If you ever wanted to write up a transfer story tailor made for me, it’d be this one. Both the Gazzetta dello Sport and Il Messaggero report that Roma and Napoli’s talks to sign Amadou Diawara and Kostas Manolas are at an advanced stage, though there are conflicting reports on how both clubs will go about this deal.
The Gazzetta claims Roma and Napoli are working on a straightforward cash-plus-player-exchange to meet Kostas Manolas’ 36 million euro transfer fee. While Il Messagero reports the two deals to be totally separate, so that Roma can land Diawara after July 1st and put his transfer fee towards next year’s annual budget.
Greek defender Manolas is said to be all-on-board with going to Napoli either way, after having agreed a wage of 4 million euros a season that would nearly double his current Roma salary. Good on you Kostas, and have a good career.
Truthfully, the Manolas deal is only as good as who Roma sign to replace him, and we’ll likely have to wait a few weeks to see who that’ll be.
In the meantime, there’s a midfield prodigy to talk about: Amadou Diawara. The one that got away.
Roma Haggling Napoli Over Amadou Diawara Evaluation
Back when a teenage Diawara made waves at Bologna, Roma were just a whisker away from signing the midfield talent under Walter Sabatini. The Italian national team were just a hair away from convincing Diawara to turn oriundo. But, in the end, neither Roma nor Italy got their man.
Roma crashed out of the Champions League qualifiers against Porto during that summer of 2016, ending any hope of a Sabatini last-minute August signing, as Diawara went off to Napoli for a 15 million euro transfer fee instead.
Now 21 years of age, Diawara is currently valued between 18-20 million euros by the Partenopei. If the Gazzetta’s version of the deal is to be believed, Roma are working on Napoli fronting up as much cash as possible for Manolas by trying to work Diawara’s evaluation down. It’s reported that Roma value Diawara at around 10 million euros.
While Napoli’s midfielder has seen his playing time lessen since Maurizio Sarri left the Partenopei bench, Diawara still possesses every tool in his arsenal that’d make a Fonseca/Sarri-esque coach want the kid in their midfield.
Diawara plays like he has eyes in the back of his head, constantly aware of what’s around him as he receives the ball; he can play defence-splitting long-range passes both on the ground and over the top, while his close-control on the ball means opponents struggle to close him down in possession before he evades them. You simply don’t know whether you can push up on Diawara on the ball or stand off him. From his bunker deep in the heart of midfield, he has the tools to make you regret whatever move you make against him.

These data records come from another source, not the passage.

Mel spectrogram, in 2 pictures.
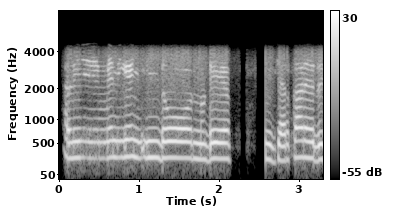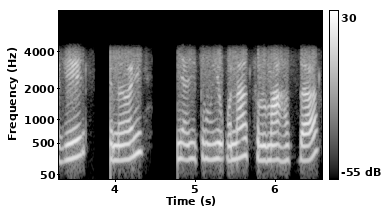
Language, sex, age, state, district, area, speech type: Santali, female, 18-30, Jharkhand, Seraikela Kharsawan, rural, conversation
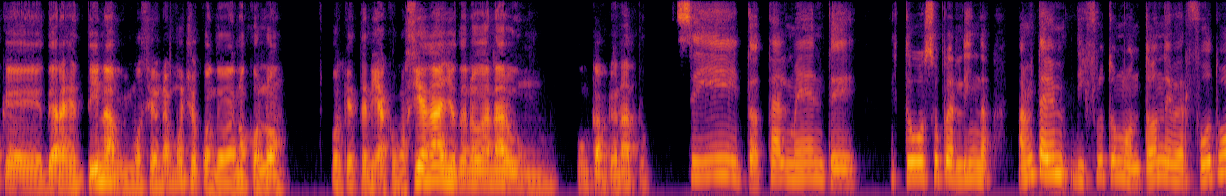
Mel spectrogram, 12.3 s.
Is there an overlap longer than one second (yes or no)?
no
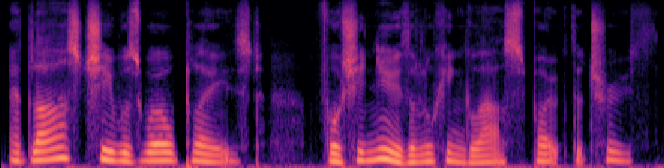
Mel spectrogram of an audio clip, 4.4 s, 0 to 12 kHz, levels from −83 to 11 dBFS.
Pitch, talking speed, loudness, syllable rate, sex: 160 Hz, 205 wpm, -16 LUFS, 4.5 syllables/s, male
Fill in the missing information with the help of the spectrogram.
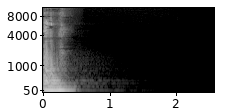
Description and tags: Dino Call 10
short didgeridoo "shot" with some reverb. enjoy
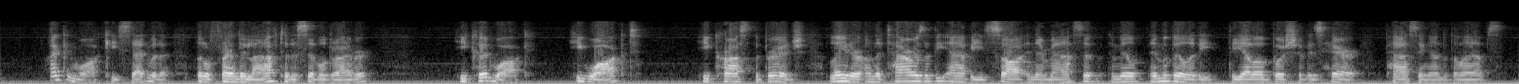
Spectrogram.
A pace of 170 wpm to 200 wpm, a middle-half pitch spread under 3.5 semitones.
Yes: average, 180 wpm; average, 3.0 semitones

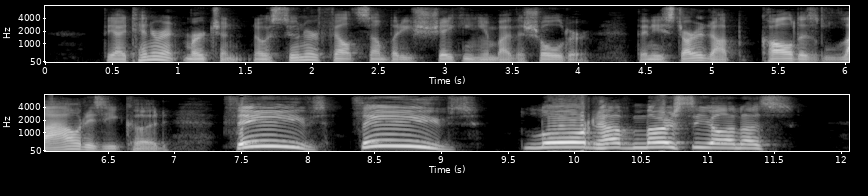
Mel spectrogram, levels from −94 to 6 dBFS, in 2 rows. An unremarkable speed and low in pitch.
Yes: average, 145 wpm; low, 130 Hz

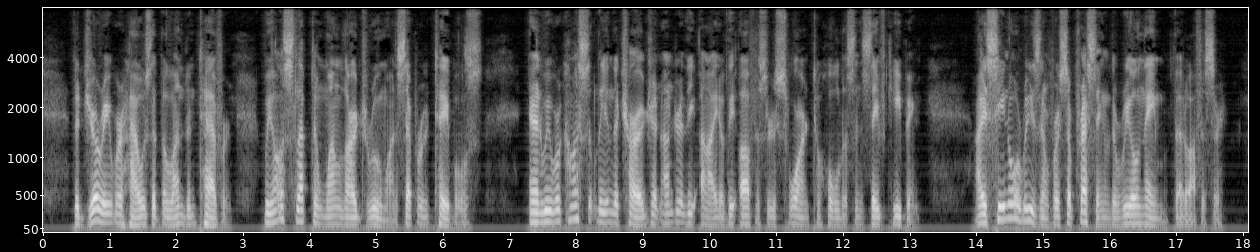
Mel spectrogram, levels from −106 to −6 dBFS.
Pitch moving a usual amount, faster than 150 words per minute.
Yes: average, 4.3 semitones; average, 170 wpm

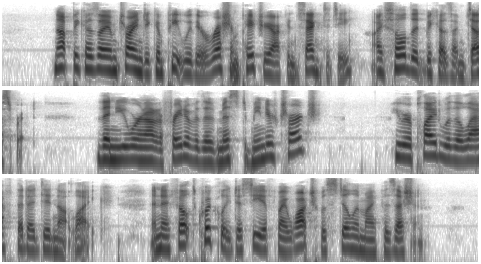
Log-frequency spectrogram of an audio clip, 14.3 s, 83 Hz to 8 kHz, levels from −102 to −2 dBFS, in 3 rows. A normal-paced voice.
No: fast, 220 wpm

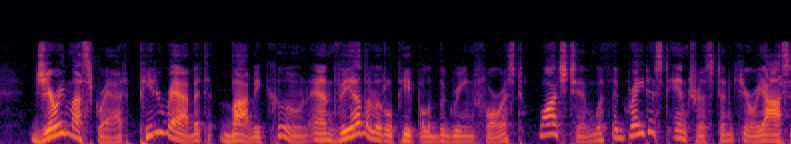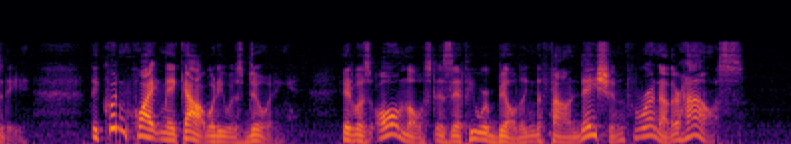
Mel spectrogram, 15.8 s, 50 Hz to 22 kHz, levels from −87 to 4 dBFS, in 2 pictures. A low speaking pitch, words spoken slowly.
No: low, 125 Hz; average, 170 wpm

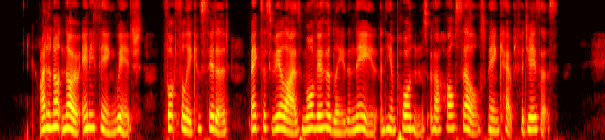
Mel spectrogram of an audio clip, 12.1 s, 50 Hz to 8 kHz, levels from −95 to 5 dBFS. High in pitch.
Yes: high, 220 Hz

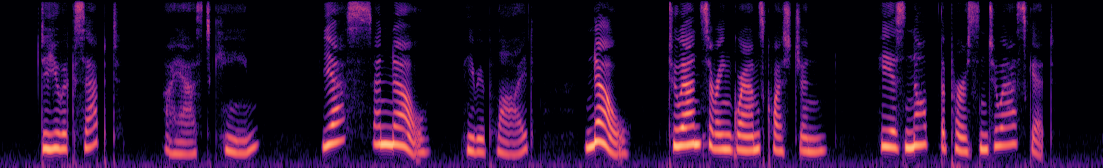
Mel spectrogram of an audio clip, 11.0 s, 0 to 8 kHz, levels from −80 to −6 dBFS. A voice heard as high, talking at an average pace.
No: high, 235 Hz; slow, 130 wpm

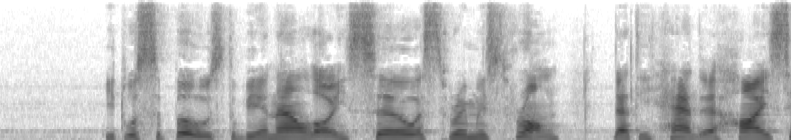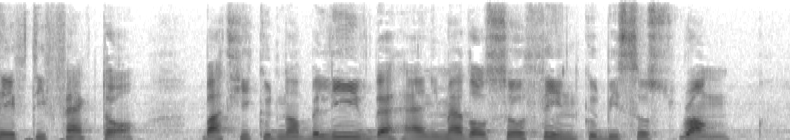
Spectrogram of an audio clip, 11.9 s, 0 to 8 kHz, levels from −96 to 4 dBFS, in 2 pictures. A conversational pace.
Yes: average, 155 wpm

If this is the way Roma’s incoming transfer campaign is kicking off for the summer of 2019 - low-budget, common sense signings that fit the team identity, Serie A-proven talent - I’m looking forward to more of the same.